Bifrons ever when he preaches;
Custos of what in his reach is.
Bos among his neighbours' wives,
Fur in gathering of his tithes.
Sus at every parish feast;
On Sunday, sacerdos, a priest.

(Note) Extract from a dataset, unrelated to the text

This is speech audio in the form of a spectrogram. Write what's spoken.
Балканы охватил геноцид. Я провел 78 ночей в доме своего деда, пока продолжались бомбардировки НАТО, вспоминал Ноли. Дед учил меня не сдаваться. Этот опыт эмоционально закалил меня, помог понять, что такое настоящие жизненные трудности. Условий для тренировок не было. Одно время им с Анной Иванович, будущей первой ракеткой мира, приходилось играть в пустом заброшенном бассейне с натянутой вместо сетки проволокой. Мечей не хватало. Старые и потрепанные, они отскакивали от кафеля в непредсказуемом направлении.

EPI Logue to the LIAR. Between Miss Grantham and Old Wilding M. Gr. Hold, sir! Our plot concluded, and strict justice done, Let me be heard as counsel for your son. Acquit I can't, I mean to mitigate; Proscribe all lying ! what would be the fate Of this, and every other earthly state : Consider, sir, if once you cry it down, You'll shut up ev'ry coffee-house in town; The tribe of politicians will want food, Ev’n now half-famish'd for the public good ; All Grub-street murderers of men and sense, And every office of intelligence, All would be bankrupts, the whole lying race, And no Gazette to publish their disgrace. O. Wild. Too mild a sentence : Must the good and great Patriots be wrong'd, that booksellers may eat? M. Gr. Your patience, sir; yet hear another word, Turn to that hall where Justice wields her sword : Think in what narrow limits you would draw, By this proscription, all the sons of law : For 'tis the fixt determin'd rule of courts, A. will tell you, nay, ev'n Coke's Reports) ll pleaders may, when difficulties rise, To gain one truth, expend a hundred lies. O. Wild. To curb this practice, I am somewhat loath ; A lawyer has no credit but on oath. M. Gr. Then to the softer sex some favour show : Leave us possession of our modest No O. Wild. Oh, freely, Ma'am, we'll that allowance

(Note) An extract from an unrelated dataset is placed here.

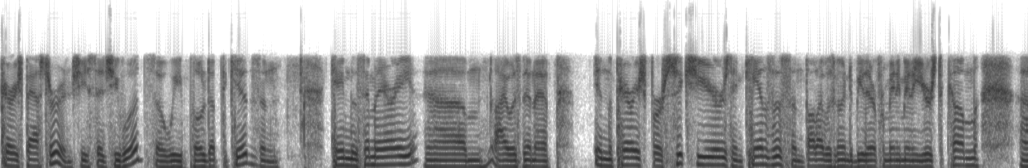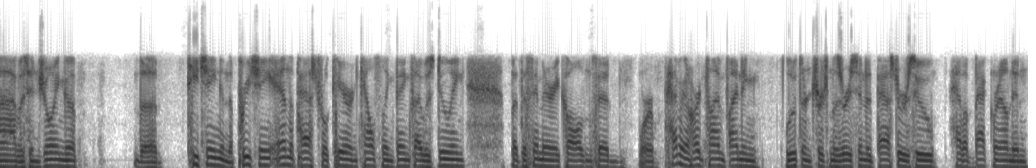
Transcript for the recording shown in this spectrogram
parish pastor? And she said she would. So we loaded up the kids and came to the seminary. Um, I was then a in the parish for six years in Kansas and thought I was going to be there for many, many years to come. Uh, I was enjoying the, the teaching and the preaching and the pastoral care and counseling things I was doing. But the seminary called and said, We're having a hard time finding Lutheran Church Missouri Synod pastors who have a background in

give, so that two Noes be held affirmative:

« ZurückWeiter »